Two Options for Automatically Removing Choices from Google Forms

Earlier this week a reader of my newsletter sent me a question looking for a way to limit the number of times that an answer choice could be used on a Google Form. My first suggestion was to try the Google Forms add-on called Choice Eliminator 2

Choice Eliminator 2 is a Google Forms add-on that I've used for years to limit the number of times that an answer choice can be used on a Google Form. When the limit is reached, the answer choice stops appearing on the form. For example, if I create a multiple choice question like "what's your first choice of winter carnival activity?" and then give four answer choices, I can then use Choice Eliminator 2 to only allow answer choice "A" to be chosen three times before it disappears from the form. In fact, that's exactly what I demonstrate in the second half of this video
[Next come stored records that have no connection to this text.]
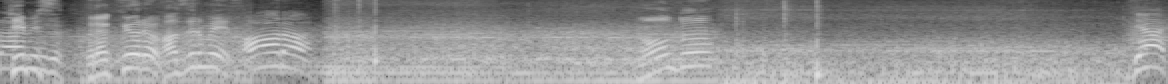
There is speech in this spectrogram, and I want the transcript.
Ciddi ağır misin? Yürü. Bırakıyorum. Hazır mıyız? Ağır ağır. Ne oldu? Gel.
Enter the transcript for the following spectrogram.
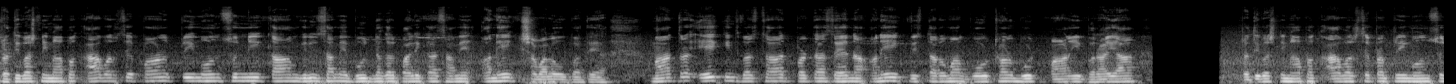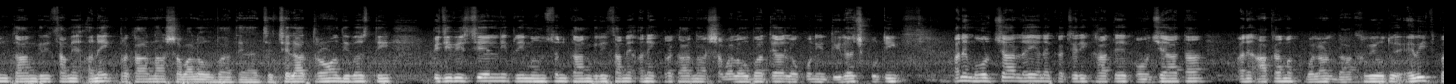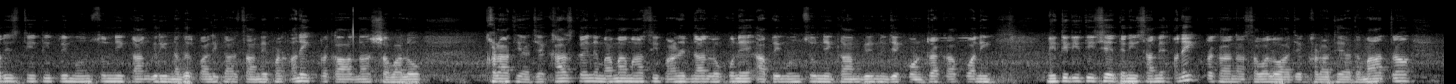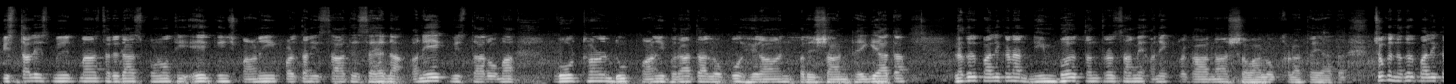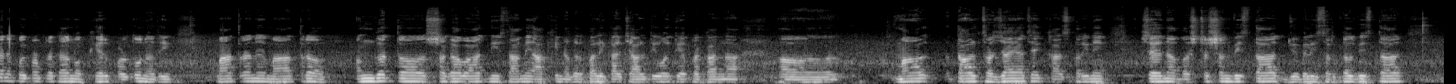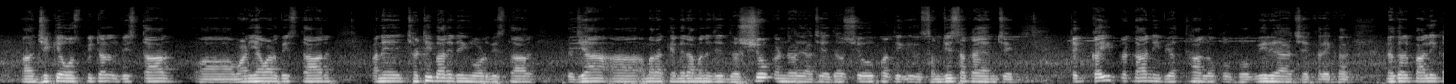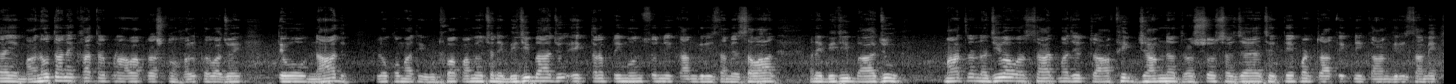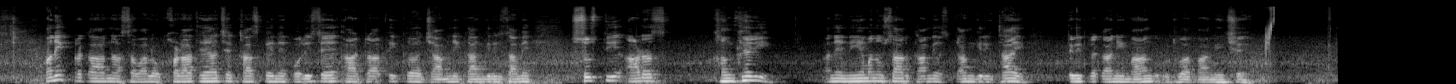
પ્રતિવર્ષની માફક આ વર્ષે પણ પ્રી મોન્સૂનની કામગીરી સામે ભુજ નગરપાલિકા સામે અનેક સવાલો ઊભા થયા. માત્ર એક ઇંચ વરસાદ પડતા શહેરના અનેક વિસ્તારોમાં ગોઠણબૂટ પાણી ભરાયા. પ્રતિવર્ષની માફક આ વર્ષે પણ પ્રી મોન્સૂન કામગીરી સામે અનેક પ્રકારના સવાલો ઊભા થયા છે. છેલ્લા ત્રણ દિવસથી પીજીવીસીએલની પ્રી મોન્સૂન કામગીરી સામે અનેક પ્રકારના સવાલો ઊભા થયા. લોકોની ધીરજ ખૂટી અને મોરચા લઈ અને કચેરી ખાતે પહોંચ્યા હતા. અને આક્રમક વલણ દાખવ્યું હતું. એવી જ પરિસ્થિતિ પ્રી મોન્સૂનની કામગીરી નગરપાલિકા સામે પણ અનેક પ્રકારના સવાલો ખડા થયા છે. ખાસ કરીને મામા માસી પાણીના લોકોને આ પ્રી મોન્સૂનની કામગીરીની જે કોન્ટ્રાક્ટ આપવાની નીતિ રીતિ છે તેની સામે અનેક પ્રકારના સવાલો આજે ખડા થયા હતા. માત્ર પિસ્તાલીસ મિનિટમાં સરેરાશ પોણોથી એક ઇંચ પાણી પડતાની સાથે શહેરના અનેક વિસ્તારોમાં ગોઠણ ડૂબ પાણી ભરાતા લોકો હેરાન, પરેશાન થઈ ગયા હતા. નગરપાલિકાના નિંભર તંત્ર સામે અનેક પ્રકારના સવાલો ખડા થયા હતા. જોકે નગરપાલિકાને કોઈ પણ પ્રકારનો ફેર પડતો નથી. માત્ર ને માત્ર અંગત સગાવાદની સામે આખી નગરપાલિકા ચાલતી હોય તે પ્રકારના માલ, તાલ સર્જાયા છે. ખાસ કરીને શહેરના બસ સ્ટેશન વિસ્તાર, જ્યુબેલી સર્કલ વિસ્તાર જીકે હોસ્પિટલ વિસ્તાર વાણિયાવાડ વિસ્તાર અને છઠ્ઠી બારી રિંગ રોડ વિસ્તાર. જ્યાં અમારા કેમેરામેને જે દ્રશ્યો કંડાળ્યા છે દ્રશ્યો ઉપરથી સમજી શકાય એમ છે. કે કઈ પ્રકારની વ્યથા લોકો ભોગવી રહ્યા છે ખરેખર? નગરપાલિકાએ માનવતાને ખાતર પણ આવા પ્રશ્નો હલ કરવા જોઈએ. તેવો નાદ લોકોમાંથી ઉઠવા પામ્યો છે અને બીજી બાજુ એક તરફ પ્રી મોન્સૂનની કામગીરી સામે સવાલ અને બીજી બાજુ માત્ર નજીવા વરસાદમાં જે ટ્રાફિક જામના દ્રશ્યો સર્જાયા છે તે પણ ટ્રાફિકની કામગીરી સામે અનેક પ્રકારના સવાલો ખડા થયા છે. ખાસ કરીને પોલીસે આ ટ્રાફિક જામની કામગીરી સામે સુસ્તી, આળસ, ખંખેરી અને નિયમાનુસાર કામ કામગીરી થાય તેવી પ્રકારની માંગ ઉઠવા પામી છે?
Choice Removal is another Google Forms add-on that will remove answer choices from a Google Form as they get used up. The difference between Choice Removal and Choice Eliminator 2 is that Choice Removal doesn't allow you to specify how many times an answer choice can be used. Instead, Choice Removal simply removes an answer choice as soon as it has been used one time. 

In this video I demonstrate how both Choice Eliminator 2 and Choice Removal work. 

Friday, December 3, 2021

Why the Moon Seems Brighter in Winter

We had our first coating of snow this week. (It's unusual to go this late into fall without having a snowfall). As I was putting my daughters to bed last night my oldest asked why it was so bright outside. My short answer was that the snow reflected the street lights and the moon light. That's just a small part of the reason why the moon seems brighter in the winter. 

Why the Full Moon is Better in Winter explains how the combination of the position of the moon relative to Earth and snow on the ground make the moon appear brighter in the winter than in the summer. Take a look at the video as embedded below.  

View What's Behind a Website With Mouse X-Ray Goggles

Mozilla used to offer a great little tool called X-Ray Goggles that let you view and modify the code behind any webpage. Unfortunately, they shut it down a couple of years ago and since then I've been recommending that people simply use Chrome's inspect tool to view the code behind a webpage. In fact, I even included that in my weekly newsletter this week. This week I discovered that offers its own X-Ray Goggles tool for viewing and modifying the code behind a page.'s X-Ray Goggles tool lets you see the code behind any web page and change that code to display anything that you want in place of the original text and images. After you have made the changes you can publish a local copy of the web page. In this short video I provide a demonstration of how's X-Ray Goggles tool works. 

Applications for Education's X-Ray Goggles provides a good way for students to see how the code of a webpage works.

As I mentioned in the video, you could use X-Ray Goggles to alter an article on the web to make it a satire story. Then print the page and give it to your students to try to identify the satire elements of the story.

Thursday, December 2, 2021

A Science Lesson for Winter Application

Winter temperatures have arrived in Maine. There's a light coating of snow on the ground. And my daughters and I are excited about the start of ski season! While we like all of these things about winter, there is one thing we don't like. That thing is dealing with cracked, chapped, and dry lips. During the winter I go through lip balm like a kid goes through Halloween candy. Perhaps you and your kids have the same problem in the winter.

What causes chapped lips? What can you do to prevent your lips from chapping, besides using lip balm? The answers to those questions and more are found in this Brain Stuff video titled What Causes Chapped Lips? The video is embedded below.

Applications for Education
I appreciate videos like this one because they address questions that many students are naturally curious about. This video can be brought into part of a larger health lesson on the importance of hydration.